Nowadays Google’s Chrome browser adds an icon upper left to distinguish sites with SSL from those without. Some would argue the folks at Google are good samaritans doing their best to inform and motivate safety online. Others would argue keeping everyone safe is good for Google’s business. It’s likely that no one would argue that safety online is anything but good; so the question becomes how to motivate website owners to set about protecting their visitors?! Solution: try the insecure icon ( i) Google Chrome now uses to point out that a site is not HTTPS:// in order to help motivate these same website owners. And certainly it is good for those of us who’d like to use the Internet without concern for our own information theft.

And so Google’s influence has become a driving factor in SSL adoption. Especially because they announced it was going to add the use of SSL as a ranking signal for comparing website pages. They didn’t say where the weight of the signal sits in what is universally believed to be as many as 200 ranking signals, but we can probably assume (at least) for E- Commerce websites it’s high. For the balance of websites maybe not so much yet, BUT if not it is going to become highly weighted for all sites soon.

Detail: starting in 2017 Google Chrome (the browser) is adding a prominent locked icon (upper left) to its browser for when a page is ‘HTTPS’, regardless of whether or not it is e- commerce capable. When not, the icon says “insecure”. There are  a number of different SSL certificates you can choose from, some determined by need, some related to hosting and each offer various levels of trust at different costs with varied execution requirements. 

Will SSL Suffice So Far As Web Security Goes?

SSL is not equal to all the security one needs! What’s more, SSL is about protecting visitors to a website and not the website owner itself. NOTE: there is no security absolute! Keep in mind, the security threat landscape always evolves. Security is about risk reduction, not risk elimination because the risk will never be zero.

Security is a continuous process; it is as much about securing and hardening a local environment, the user’s online behavior and personal internal processes, as it is physically tuning and configuring website connections and installations.
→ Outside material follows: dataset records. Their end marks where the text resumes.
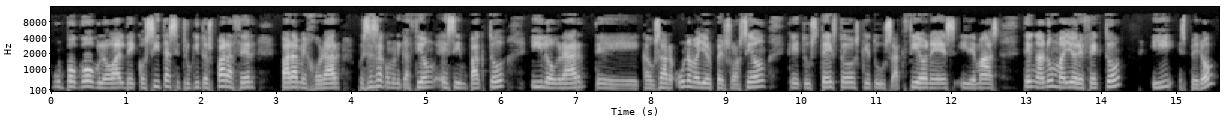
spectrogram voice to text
un poco global de cositas y truquitos para hacer para mejorar pues esa comunicación, ese impacto y lograr eh, causar una mayor persuasión, que tus textos, que tus acciones y demás tengan un mayor efecto y espero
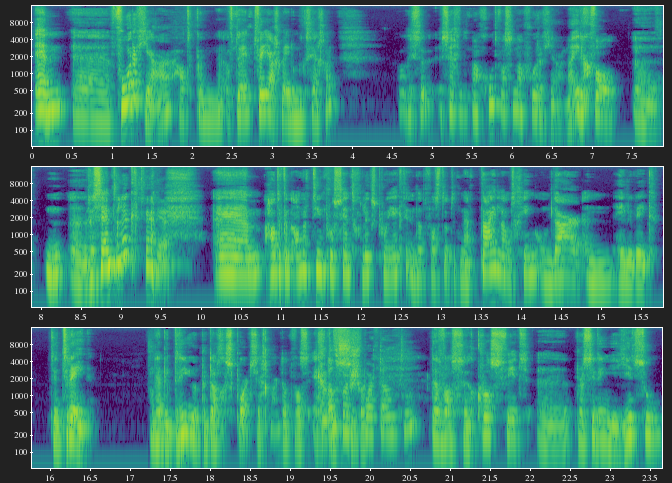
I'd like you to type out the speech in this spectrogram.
En eh, vorig jaar had ik een, of nee, twee jaar geleden moet ik zeggen. Wat is dat, zeg ik dat nou goed? Was het nou vorig jaar? Nou, in ieder geval eh, recentelijk. Ehm, had ik een ander 10% geluksproject. En dat was dat ik naar Thailand ging om daar een hele week te trainen. Dan heb ik drie uur per dag gesport, zeg maar. Dat was echt En wat een voor super... sport dan toen? Dat was eh, crossfit, eh Brazilian Jiu-Jitsu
Security stems from three things: people, process, and technology. They’ve got to work in synchronous harmony to truly minimize the risks at hand. More soon!!